Described as walking through a giant Geode, Crystal Ball Cave is made of limestone and crystal calcite that glows a warm golden yellow when lit up.
The cave was originally found by local resident George Simms in 1956 while looking for lost sheep. In his search he noticed a hole nearby, the rising sun illuminated the inside of the hole allowing him to see that it was very deep. He returned home to get his nephews to explore this new discovery for the first time.
The Cave is now under the stewardship of the Bureau of Land Management (BLM) but managed privately by Jerald and Marlene Bates through a public private partnership.
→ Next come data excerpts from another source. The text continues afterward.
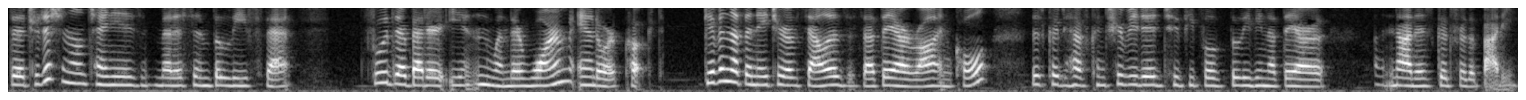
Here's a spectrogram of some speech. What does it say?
the traditional Chinese medicine belief that foods are better eaten when they're warm and or cooked. Given that the nature of salads is that they are raw and cold, this could have contributed to people believing that they are uh, not as good for the body.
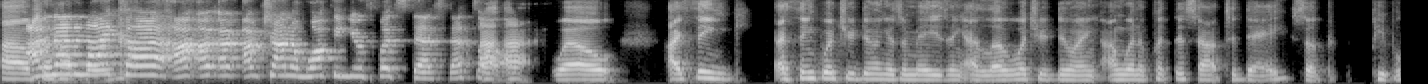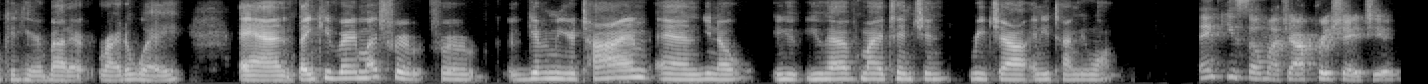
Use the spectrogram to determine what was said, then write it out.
I'm not an icon. I, I, am trying to walk in your footsteps. That's all. I, I, well, I think I think what you're doing is amazing. I love what you're doing. I'm going to put this out today so p- people can hear about it right away. And thank you very much for for giving me your time. And you know, you you have my attention. Reach out anytime you want. Thank you so much. I appreciate you.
Once you check-in at the Bates Ranch in Gandy Utah, you will follow a guide from the ranch on a short drive to a parking area where visitors are lead on a quarter mile hike uphill to the entrance. You initially enter a large cavern, but as tour continues there are several narrow tight sections and low ceilings that require stooping down low. We’re not talking squeeze tight, but you may want to practice the limbo before visiting. The return downhill hike to your car follows a trail that offers panoramic vistas of the surrounding landscape of the west desert of Millard County.
Due to the arrangement with the BLM, the Bates are unable to charge a fee for touring the cave, but donations are appreciated, which we encourage. If the Bates family did not offer their time and efforts in guiding people through the cave the BLM would most likely close it and tours would no longer be available to the public.
The cave is suitable for all ages. If you have problems with claustrophobia, sections of the cave may not be for you. We didn’t feel there were any sections that gave any of us the sense of being too tight. The hike to and from is up and downhill but not technical nor exposed to sheer drops.
How to Get There – Take Highway 50 west from Delta Utah 88 miles to North Gandy Highway (county dirt Road), turn north and go 30 miles to Bates Family Ranch. The road to the ranch and cave is suitable for cars. It’s a bit of a drive but well worth taking the time and effort to visit this fascinating place. (See Map Below)
For more information on the cave, overnight lodging and scheduling a visit – go to Crystal Ball Cave (batesfamilyranch.com) Advance reservations are required.
For more ideas and recommendations for places to visit in Utah’s Great Basin region visit Home | Millard County Tourism
LISTEN TO THE ONE TANK TRIP OF THE WEEK ON THE KSL OUTDOORS SHOW EVERY SATURDAY MORNING
One Tank Trip of the Week segment begins at the 10:20 mark